If Sunday show watchers turned on their TVs yesterday, expecting to see Democrats on the offensive over Friday's jobs report, they may have been surprised. Prominent Democratic voices, displaying a level of message discipline that's highly unusual for their party, instead focused in on one lingering issue: what's with Mitt Romney's offshore finances?
Democrats were unrelenting on this issue. Of particular interest was this comment from Maryland Gov. Martin O'Malley, chairman of the Democratic Governors Association: "I've never known of a Swiss bank account to build an American bridge, a Swiss bank account to create American jobs, or Swiss bank accounts to rebuild the levies to protect the people of New Orleans. That's not an economic strategy for moving our country forward."
Senate Majority Whip Dick Durbin (D-Ill.) added, "When it comes down to his Swiss bank account, there's just no way to explain it."
That's true, and it's more than a throwaway line. On ABC's "This Week," host Terry Moran asked Louisiana Gov. Bobby Jindal, a leading Romney surrogate, three times to explain the Republican candidate's offshore investments. In each instance, Jindal changed the subject, unsure what to say.

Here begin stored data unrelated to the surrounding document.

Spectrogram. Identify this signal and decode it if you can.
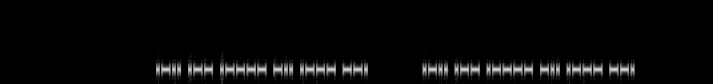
Morse code, heard as a keyed tone, about 46 wpm, 700 Hz. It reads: LW1DJG LW1DJG
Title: DXCC-100 Call Signs - 6 Characters - Repeated 2x - 45wpm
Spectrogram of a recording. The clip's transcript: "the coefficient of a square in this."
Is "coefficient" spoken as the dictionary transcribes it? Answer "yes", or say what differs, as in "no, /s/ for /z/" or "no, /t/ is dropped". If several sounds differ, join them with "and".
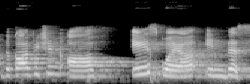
no, /t/ is dropped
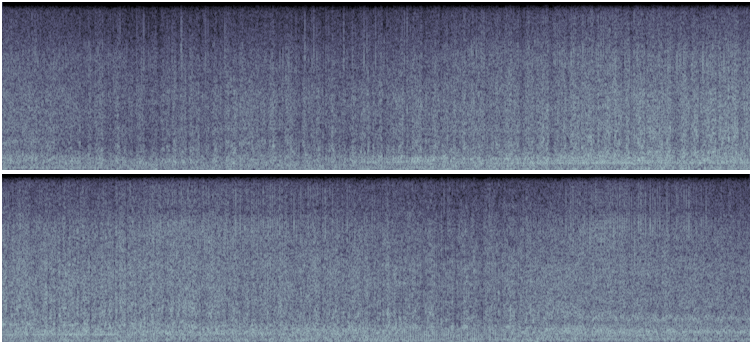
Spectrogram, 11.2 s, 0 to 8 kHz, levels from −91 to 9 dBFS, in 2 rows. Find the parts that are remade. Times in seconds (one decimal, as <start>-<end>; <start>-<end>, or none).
8.6-9.5

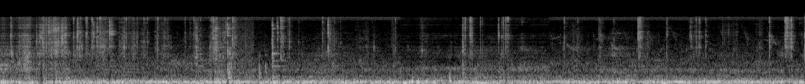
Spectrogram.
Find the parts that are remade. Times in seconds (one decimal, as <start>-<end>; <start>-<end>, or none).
0.0-0.7; 4.0-5.5

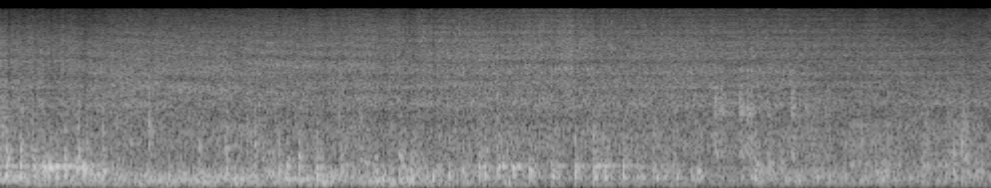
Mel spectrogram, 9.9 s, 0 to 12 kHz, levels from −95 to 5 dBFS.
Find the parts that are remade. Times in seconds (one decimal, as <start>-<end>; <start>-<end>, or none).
none

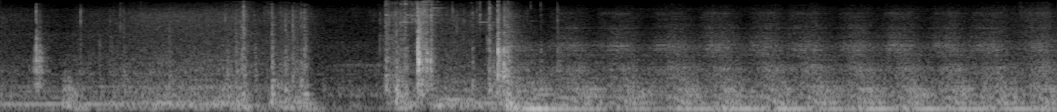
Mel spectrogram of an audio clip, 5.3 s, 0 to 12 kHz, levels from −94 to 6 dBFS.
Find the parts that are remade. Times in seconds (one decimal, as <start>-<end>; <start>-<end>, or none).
none

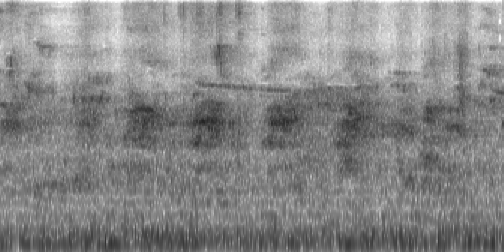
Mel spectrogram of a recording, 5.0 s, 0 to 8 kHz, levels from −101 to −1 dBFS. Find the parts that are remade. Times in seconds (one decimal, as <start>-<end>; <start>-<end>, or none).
0.4-0.9

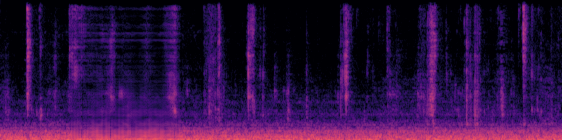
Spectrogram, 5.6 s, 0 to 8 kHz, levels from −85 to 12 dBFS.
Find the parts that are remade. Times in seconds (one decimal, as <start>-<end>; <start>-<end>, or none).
0.7-1.8

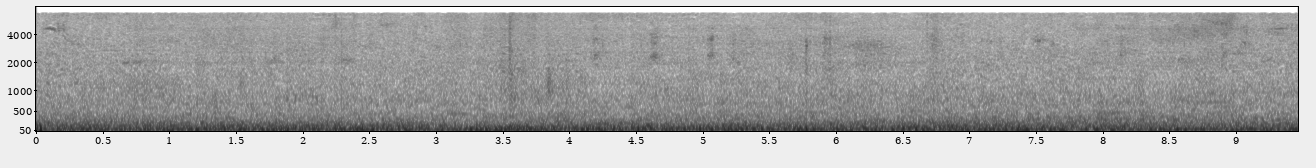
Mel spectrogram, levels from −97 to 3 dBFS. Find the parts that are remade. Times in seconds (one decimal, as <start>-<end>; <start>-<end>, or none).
0.7-2.4; 3.1-6.8; 7.8-9.0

What's fascinating, though, is that the adjectives didn't come with accompanying nouns. What is it, exactly, about the questions that are "false"? The Romney campaign won't say. Why are the questions "ridiculous"? The Romney campaign won't say. Why is the issue "disgusting"? The Romney campaign won't say.

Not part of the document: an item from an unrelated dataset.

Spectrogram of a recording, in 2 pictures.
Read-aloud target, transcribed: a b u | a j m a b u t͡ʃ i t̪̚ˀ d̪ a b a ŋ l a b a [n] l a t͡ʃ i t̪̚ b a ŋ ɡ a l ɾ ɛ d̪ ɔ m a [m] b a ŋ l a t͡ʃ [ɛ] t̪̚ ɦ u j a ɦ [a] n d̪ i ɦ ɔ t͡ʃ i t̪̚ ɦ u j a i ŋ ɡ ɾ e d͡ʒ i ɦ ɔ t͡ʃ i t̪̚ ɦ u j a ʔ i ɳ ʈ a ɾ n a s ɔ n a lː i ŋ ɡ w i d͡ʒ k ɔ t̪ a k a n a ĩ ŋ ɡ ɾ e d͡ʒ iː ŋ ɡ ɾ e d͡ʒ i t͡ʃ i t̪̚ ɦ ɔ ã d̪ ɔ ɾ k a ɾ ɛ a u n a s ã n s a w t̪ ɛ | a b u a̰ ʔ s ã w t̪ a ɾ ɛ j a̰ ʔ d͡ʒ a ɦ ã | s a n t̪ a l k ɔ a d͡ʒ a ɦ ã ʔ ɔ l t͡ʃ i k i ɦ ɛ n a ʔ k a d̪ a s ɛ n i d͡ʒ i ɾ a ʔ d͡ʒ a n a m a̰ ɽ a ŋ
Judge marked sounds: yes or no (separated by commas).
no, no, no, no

Offshore financing may seem like a complex issue -- and complicated questions tend to get overlooked during a presidential campaign -- but there are some basic questions here that should be fairly easy for anyone to understand.
Let's make this really easy:

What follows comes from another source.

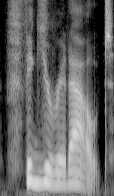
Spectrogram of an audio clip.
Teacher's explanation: in natural connected speech, it sounds more like figure it out, all linked together, almost like one long word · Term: linking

1. Why did Romney feel the need to create a shell corporation in Bermuda, then quickly move it into his wife's name the day before he was sworn in as governor?
2. Why did Romney feel the need to put millions of dollars in the Cayman Islands?
3. Why did Romney feel the need to keep a Swiss bank account?
4. Has there ever, in American history, been a major-party presidential candidate who didn't want to keep his money in American banks?
5. If Romney wasn't trying to avoid U.S. taxes, why won't he release his readily-available tax returns and clear the air?
The Obama campaign's Ben LaBolt put out a video statement yesterday, which was pretty brutal: "Mitt Romney is effectively saying he hasn't technically broken any laws by keeping his money in offshore tax havens. Here's the question: is not technically breaking the law a high enough standard for someone who wants to be president of the United States? Look, this is crazy -- it isn't too much to ask that a candidate for president explain why he chose to invest in other countries known as tax havens rather than in the United States."
In fairness, there may be a persuasive explanation for all of this. I don't know what it might be, but it certainly may exist. But therein lies the rub: the Romney campaign isn't even trying to answer the questions, which only makes the underlying issue more intriguing.
Disclosure and transparency can make these questions go away quite quickly, but Team Romney has so far refused requests for information. I wonder why that is.